Provisions in the CARES Act temporarily suspended that limitation until the start of 2021, according to an analysis of legislative records by Snopes. In other words, the IRS is legally obligated to count excess losses from businesses that it otherwise wouldn’t have and provide them with “the same treatment as if the Tax Cuts and Jobs Act had not been enacted,” according to attorneys with the international law firm Foley and Lardner.
Additionally, the provisions change the timeline of the 2017 law and allow for the new standard to retroactively apply, enabling businesses to report losses in 2018 and 2019 against the past five years. Those taxpayers, however, would likely need to amend their 2018 and 2019 tax returns if they have already been filed to see any changes, according to the tax consulting firm Calvetti Ferguson.
And since the modification under the CARES Act only applies until Dec. 31, 2020, the 2017 law will kick in the following year.
Here’s how that change to tax code is relevant to the claim: Americans who earn $1 million or more will benefit the most from the temporary suspension on the deduction limit, according to an analysis by the nonpartisan congressional body the Joint Committee on Taxation (JCT). In early April 2020, Whitehouse and Doggett requested the committee to research “the distributional effects” of the provision within the CARES Act. Later, the commission’s chief of staff, Thomas Barthold, shared its findings in a letter to the congressmen, including the caveat:
There is, of course, a great deal of uncertainty about the economic effects of the COVID-19 pandemic, and how those economic effects will translate into business losses for individuals. The revenue estimate represents our best effort to give Congress useful information about the potential scale of revenue changes associated with this provision.
The letter included the following table, showing what class of Americans will receive what percentage of benefits from the amendment to the 2017 tax law:
The table shows almost 82% of the provision’s benefits will go toward about 43,000 Americans who earn $1 million or more annually.
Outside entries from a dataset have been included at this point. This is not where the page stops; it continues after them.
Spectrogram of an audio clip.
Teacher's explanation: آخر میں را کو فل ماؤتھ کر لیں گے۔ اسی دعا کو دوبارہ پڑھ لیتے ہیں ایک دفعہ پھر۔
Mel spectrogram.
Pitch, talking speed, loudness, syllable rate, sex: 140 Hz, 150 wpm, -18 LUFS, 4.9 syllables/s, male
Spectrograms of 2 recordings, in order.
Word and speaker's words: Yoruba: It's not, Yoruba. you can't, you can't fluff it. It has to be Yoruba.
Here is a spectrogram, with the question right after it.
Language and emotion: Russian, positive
Put another way, hedge-fund investors and owners of real estate businesses are “far and away” the two prime beneficiaries of the change to the 2017 tax law, Steve Rosenthal, a tax expert at the nonpartisan Urban-Brookings Tax Policy Center, told The Washington Post. The JCT also found that suspending the limitation for “pass-through” businesses will cost taxpayers about $90 billion in 2020 alone, the Post reported.
Using those numbers, you can do back-of-the-napkin math to estimate the amount of money the country’s wealthiest population could reduce from their tax burden as a result of the change (82% of $90 billion): about $73.8 billion. Then, if you divide that total by the estimated number of impacted Americans who earn $1 million or more (43,000), you end up with an average of $1,716,279 — or about $1.7 million — each.
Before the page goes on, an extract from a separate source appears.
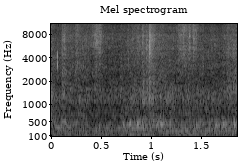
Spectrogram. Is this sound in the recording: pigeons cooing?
yes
“If you take the report’s calculations at face value, that means that, on average, each of the eligible taxpayers would get a windfall of ~$1.7 million!” Forbes contributor Shahar Ziv wrote. “Clearly not all of those earning ‘only’ $1 million will receive a $1.7 million tax cut; however, just as some may receive less than the $1.7 million, some may benefit much more.”
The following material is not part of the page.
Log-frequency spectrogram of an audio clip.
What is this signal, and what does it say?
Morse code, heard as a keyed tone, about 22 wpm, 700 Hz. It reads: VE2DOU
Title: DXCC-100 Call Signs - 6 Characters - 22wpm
In sum, given that U.S. millionaires won’t receive stimulus payments based on their income under the CARES Act but rather the Act’s provisions enable those Americans to take advantage of a temporary tax relief — potentially to the tune of $1.7 million on average — we rate this claim as a “Mixture” of true and false information.